The Nova Scotia Health Authority is trying something new things to deal with the long-standing problem of hospital overcrowding.

Changes which came into effect Monday include new standards for getting people out of ambulances.

The new policies in place at five emergency departments in Nova Scotia.

“We have seen an increase in the pressure associated with overcrowding in emergency rooms and in patients over the last year in particular,” said Madonna MacDonald, the vice-president of health services for the Nova Scotia Health Authority.

She says they've been working on overcrowding for more than a decade.

Previously, there was a goal of having ambulances offload patients in 20 minutes 90 per cent of the time.

Now, there's a new target.

“The target is really now a flat 30 minutes to offload ambulances, compared to a target that we were trying to achieve 90 per cent of the time,” MacDonald said.

Emergency Health Services (EHS) says they've been working with the health authority to address the complex challenge regarding ambulance offloading at emergency departments across the province.

In a statement, they say:

“Over the last 11 weeks, EHS operations has been a part of a number of patient-centered changes being implemented by the NSHA. We are beginning to feel the impact of these efforts and feel confident the new policies will improve patient flow.”

Another big change involves a timeline for how long someone can wait in the emergency department.

“We're striving towards a target of 12 hours to have an individual, when admitted, into our care, to be moved up to the unit that's most appropriate for their service,” MacDonald said.

In a statement, the province's health minister said, in part:

“We are confident the changes being implemented by NSHA will start to provide relief to the system over time. It is hoped patients will eventually see shorter stays in the emergency department and work with staff to return home with the supports they need as soon as they're able.”

The changes implemented only apply to the five largest emergency departments in the province.

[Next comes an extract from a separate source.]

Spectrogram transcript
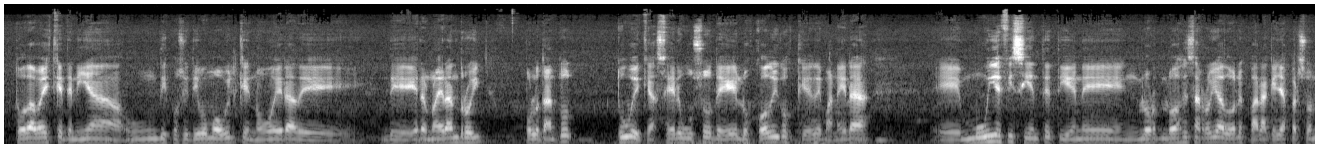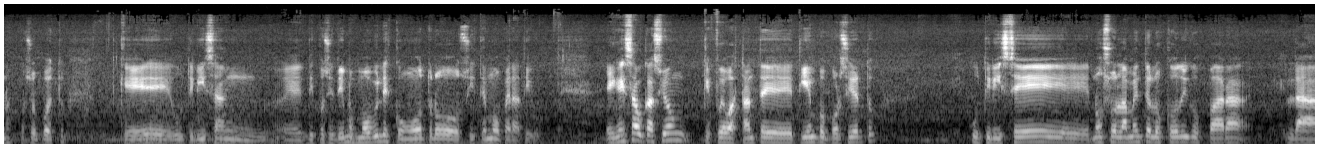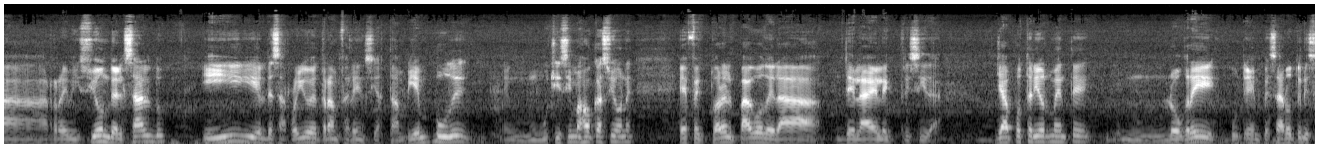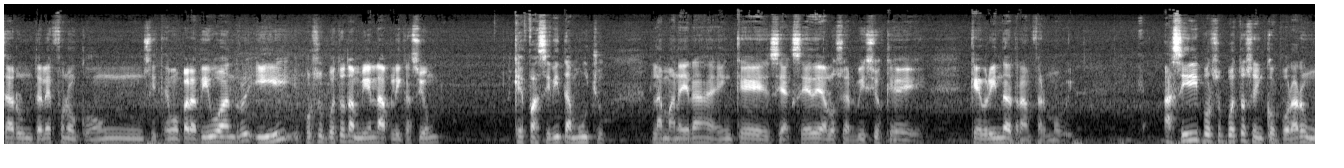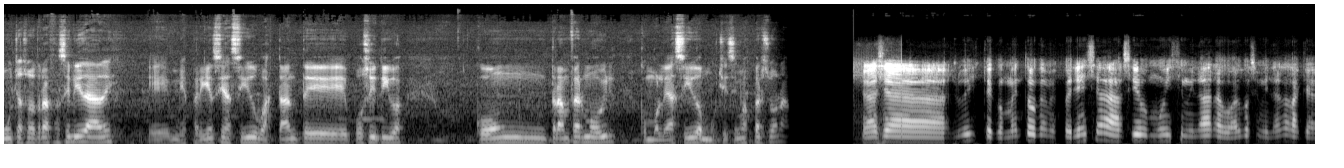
toda vez que tenía un dispositivo móvil que no era de, era, no era Android, por lo tanto tuve que hacer uso de los códigos que de manera eh, muy eficiente tienen los, desarrolladores para aquellas personas, por supuesto, que utilizan eh, dispositivos móviles con otro sistema operativo. En esa ocasión, que fue bastante tiempo, por cierto, utilicé no solamente los códigos para la revisión del saldo y el desarrollo de transferencias, también pude en muchísimas ocasiones efectuar el pago de la, de la electricidad. Ya posteriormente logré empezar a utilizar un teléfono con un sistema operativo Android y por supuesto también la aplicación que facilita mucho la manera en que se accede a los servicios que, brinda Transfer Móvil. Así, por supuesto, se incorporaron muchas otras facilidades. Eh, mi experiencia ha sido bastante positiva con Transfer Móvil, como le ha sido a muchísimas personas. Gracias, Luis. Te comento que mi experiencia ha sido muy similar o algo similar a la que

“In Halifax, the QEII, Dartmouth Regional, the hospital in Truro, Valley Regional, and Cape Breton Regional Hospital."

The NSHA says they hope, over time, the policy will spread to other sites across the province.

With files from CTV Atlantic’s Natasha Pace.